LEBANON: Iran revolution film ‘Persepolis’ unbanned
This article was originally on a blog post platform and may be missing photos, graphics or links. See About archive blog posts.
So finally, freedom of expression triumphed in Lebanon over the archaic practice of censorship.
Lebanese authorities revoked an earlier decision to ban an animated film that was regarded by some Shiite clerics here as ‘offensive to Iran and Islam.’
The film in question is ‘Persepolis,’ an internationally acclaimed animated feature that was released last year in the United States and Europe. It is based on an autobiographical graphic novel series about a young girl trying to find her way in restrictive Iran after its 1979 Islamic revolution.
The earlier ban imposed by an official security body in the country set off an outcry in Lebanese intellectual and political circles, who saw the move as outrageous. Condemning the ban of cultural and artistic works in the country, a Lebanese journalist wrote on his From Beirut to the Beltway blog: ‘I know that the heart of every culture-loving Lebanese breaks with every ban.’

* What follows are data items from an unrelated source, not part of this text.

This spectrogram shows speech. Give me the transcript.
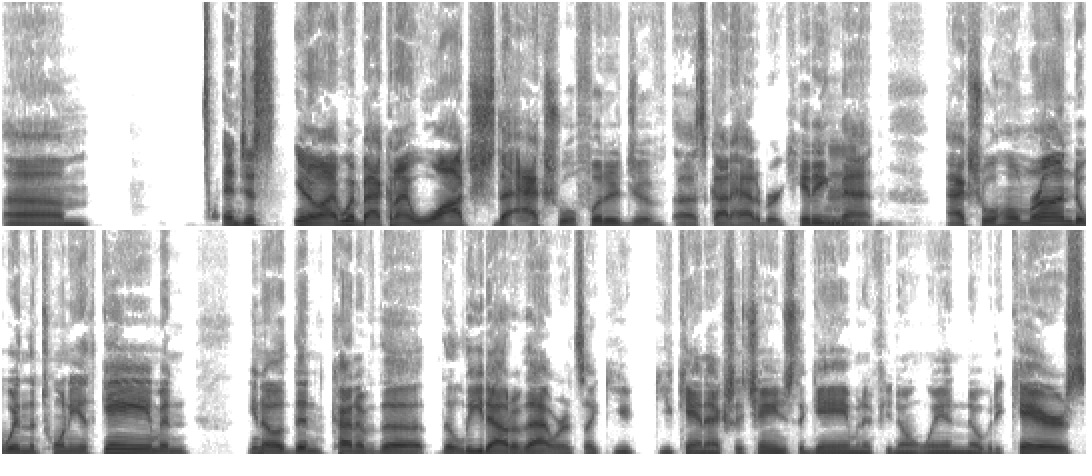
Um, and just you know, I went back and I watched the actual footage of uh, Scott Hatteberg hitting Mm. that actual home run to win the 20th game, and you know, then kind of the the lead out of that where it's like you you can't actually change the game, and if you don't win, nobody cares.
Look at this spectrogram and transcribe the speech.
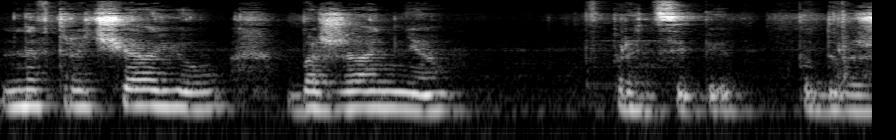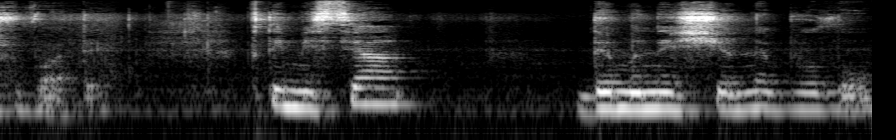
не втрачаю бажання, в принципі, подорожувати в ті місця, де мене ще не було.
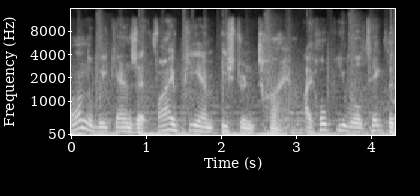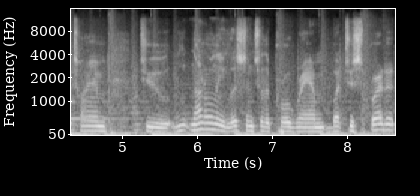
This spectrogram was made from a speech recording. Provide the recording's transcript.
on the weekends at 5 p.m. Eastern Time. I hope you will take the time to not only listen to the program, but to spread it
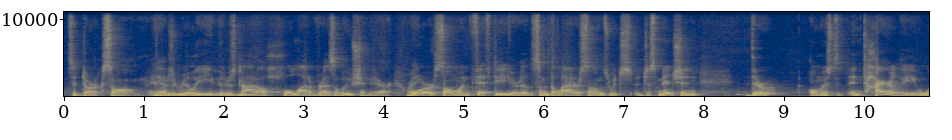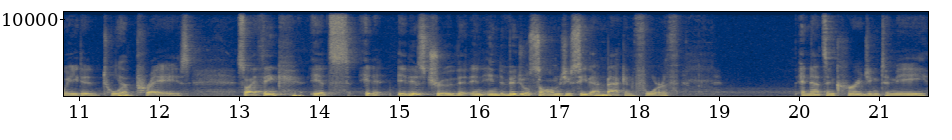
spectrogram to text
it's a dark psalm, and yeah. there's really there's not a whole lot of resolution there. Right. Or Psalm 150, or some of the latter psalms which I just mentioned, they're almost entirely weighted toward yeah. praise. So I think it's it it is true that in individual psalms you see that mm. back and forth, and that's encouraging to me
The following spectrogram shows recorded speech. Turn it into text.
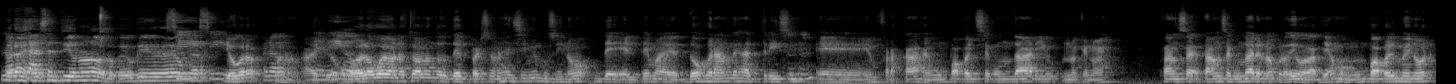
pero en ese sentido no, no, lo que yo quiero sí, sí, yo creo, bueno, a ver, yo, lo veo, no estoy hablando del personaje en sí mismo, sino del tema de dos grandes actrices eh, enfrascadas en un papel secundario, no que no es tan, tan secundario, ¿no? Pero digo, digamos, en un papel menor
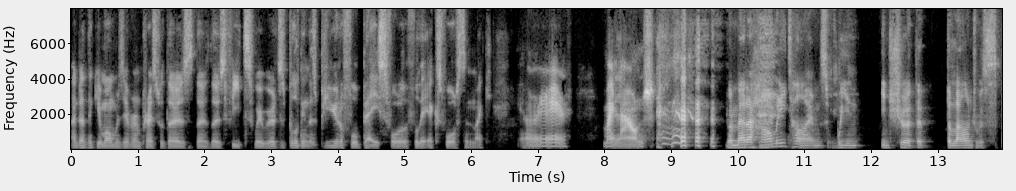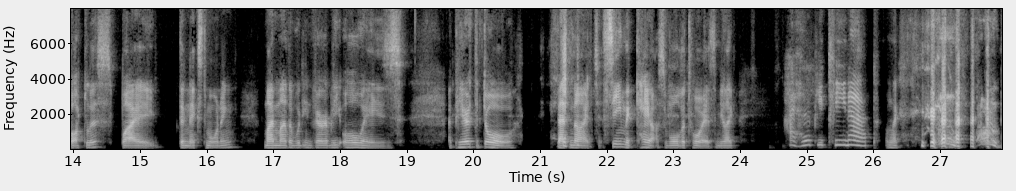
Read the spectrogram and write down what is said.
I don't think your mom was ever impressed with those those those feats where we were just building this beautiful base for for the X Force and like My lounge. no matter how many times we ensured that the lounge was spotless by the next morning, my mother would invariably always appear at the door that night, seeing the chaos of all the toys, and be like, I hope you clean up. I'm like, mm, mm,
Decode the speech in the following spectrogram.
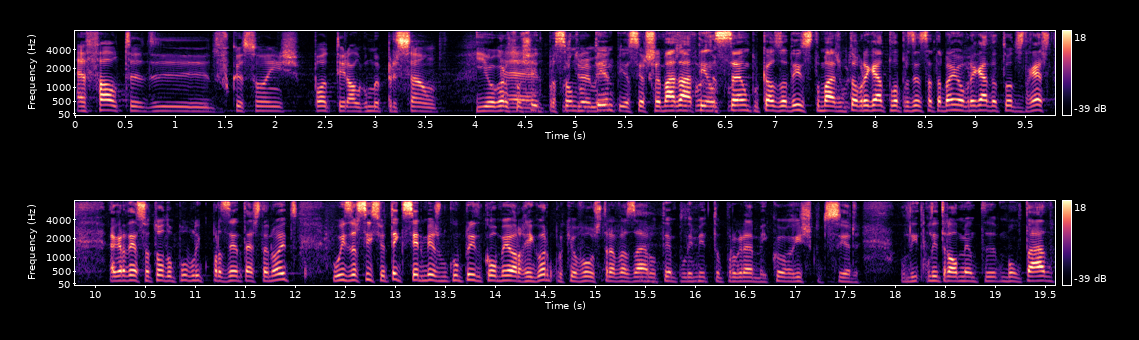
A falta de, de vocações pode ter alguma pressão e eu agora estou cheio de pressão do tempo e a ser chamada a atenção por causa disso. Tomás, muito obrigado pela presença também. Obrigado a todos de resto. Agradeço a todo o público presente esta noite. O exercício tem que ser mesmo cumprido com o maior rigor, porque eu vou extravasar o tempo limite do programa e com o risco de ser literalmente multado.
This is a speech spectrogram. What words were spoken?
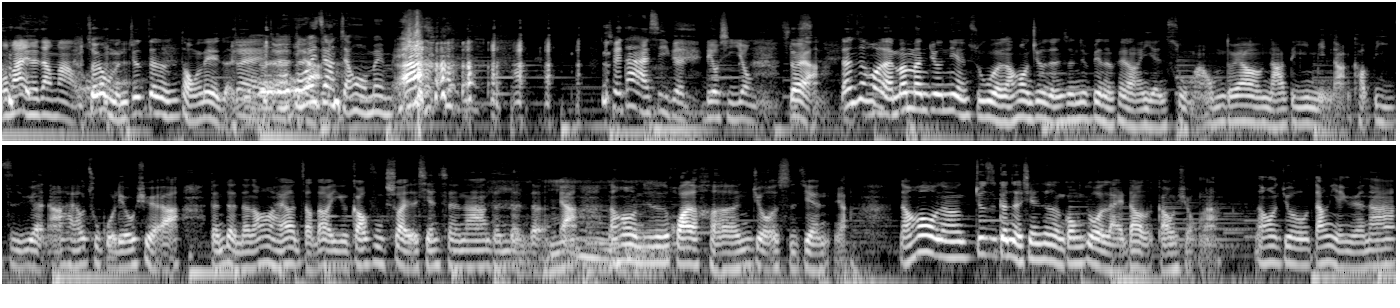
我妈也会这样骂我，所以我们就真的是同类人。对对，对，我会这样讲我妹妹。所以它还是一个流行用语。对啊，但是后来慢慢就念书了，然后就人生就变得非常的严肃嘛。我们都要拿第一名啊，考第一志愿啊，还要出国留学啊，等等的，然后还要找到一个高富帅的先生啊，等等的呀。然后就是花了很久的时间呀。然后呢，就是跟着先生的工作来到了高雄啊，然后就当演员啊，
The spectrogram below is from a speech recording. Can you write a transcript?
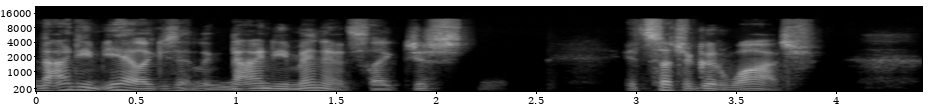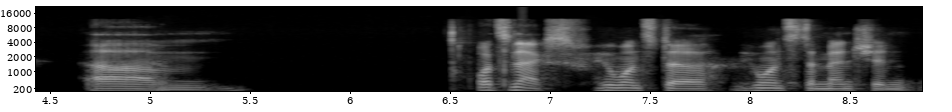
ninety, yeah, like you said, like ninety minutes. Like just, it's such a good watch. Um, what's next? Who wants to Who wants to mention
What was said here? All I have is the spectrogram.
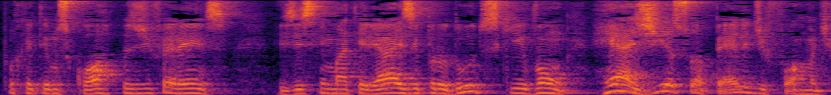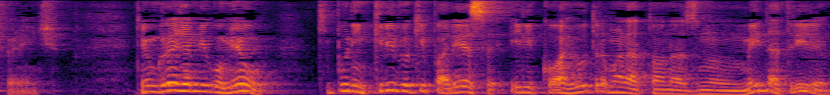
porque temos corpos diferentes. Existem materiais e produtos que vão reagir à sua pele de forma diferente. Tem um grande amigo meu que, por incrível que pareça, ele corre ultramaratonas no meio da trilha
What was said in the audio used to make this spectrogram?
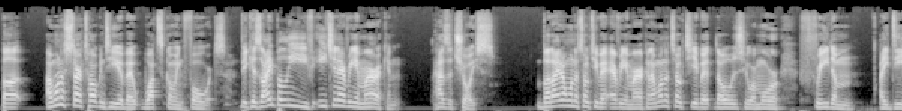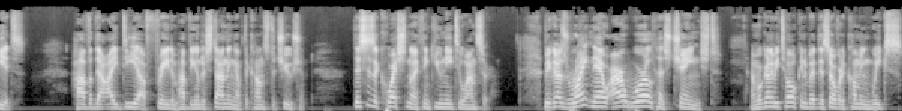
But I want to start talking to you about what's going forward because I believe each and every American has a choice. But I don't want to talk to you about every American. I want to talk to you about those who are more freedom ideas, have the idea of freedom, have the understanding of the Constitution. This is a question I think you need to answer. Because right now our world has changed. And we're going to be talking about this over the coming weeks.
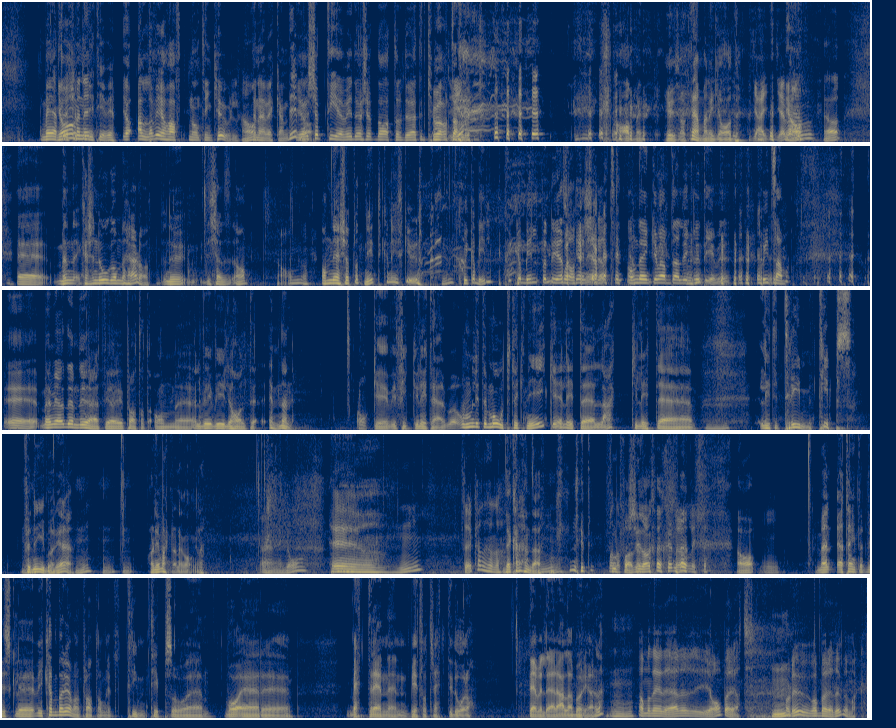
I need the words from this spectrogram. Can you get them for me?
Men att du har Ja, köpt men en ny det- tv. Ja, alla vi har haft någonting kul Ja, den här veckan. det är Jag har köpt tv, du har köpt dator, du har ätit kebabtallrik. Ja men huvudsaken är att man är glad. Jajamän. Ja. Eh, men kanske nog om det här då. Nu, det känns, ja. Ja, men- Om ni har köpt något nytt kan ni skriva mm, skicka bild. skicka bild på nya saker ni har köpt. Om det är en kebabtallrik eller en tv. Skitsamma. Eh, men jag nämnde ju här att vi har ju pratat om, eh, eller vi vill ju ha lite ämnen. Och eh, vi fick ju lite här om lite motorteknik, eh, lite lack, lite, lite trimtips för nybörjare. Har ni varit där någon gång eller? Eh, ja, Eh, mm, det kan hända. Det kan hända. lite Man fortfarande idag kanske. Ja, lite. Ja. Men jag tänkte att vi skulle, vi kan börja med att prata om lite trimtips och eh, vad är eh, bättre än en B230 då då? Det är väl där alla börjar eller? Ja men det är där jag har börjat. Mm. Har du, vad började du med Mackan?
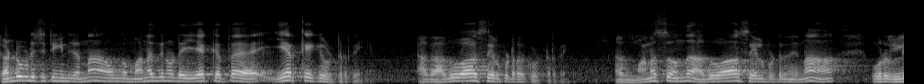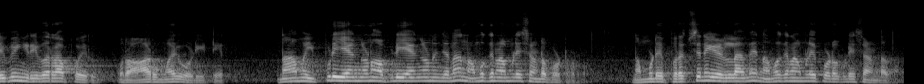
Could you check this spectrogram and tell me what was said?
கண்டுபிடிச்சிட்டிங்கன்னு சொன்னால் அவங்க மனதினுடைய இயக்கத்தை இயற்கைக்கு விட்டுடுறீங்க அது அதுவாக செயல்படுறதுக்கு விட்டுடுறீங்க அது மனசு வந்து அதுவாக செயல்பட்டுருந்துச்சுன்னா ஒரு லிவிங் ரிவராக போயிடும். ஒரு ஆறு மாதிரி ஓடிக்கிட்டே இருக்கும். நாம் இப்படி இயங்கணும் அப்படி இயங்கணும்னு சொன்னால் நமக்கு நாமளே சண்டை போட்டுறோம். நம்முடைய பிரச்சனைகள் எல்லாமே நமக்கு நாமளே போடக்கூடிய சண்டை தான்.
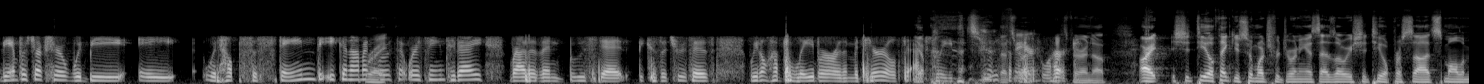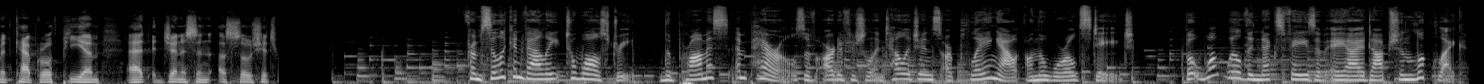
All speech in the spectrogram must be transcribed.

Persepolis will be released in theaters in Beirut starting May 3, according to the film’s distributor.
— Raed Rafei in Beirut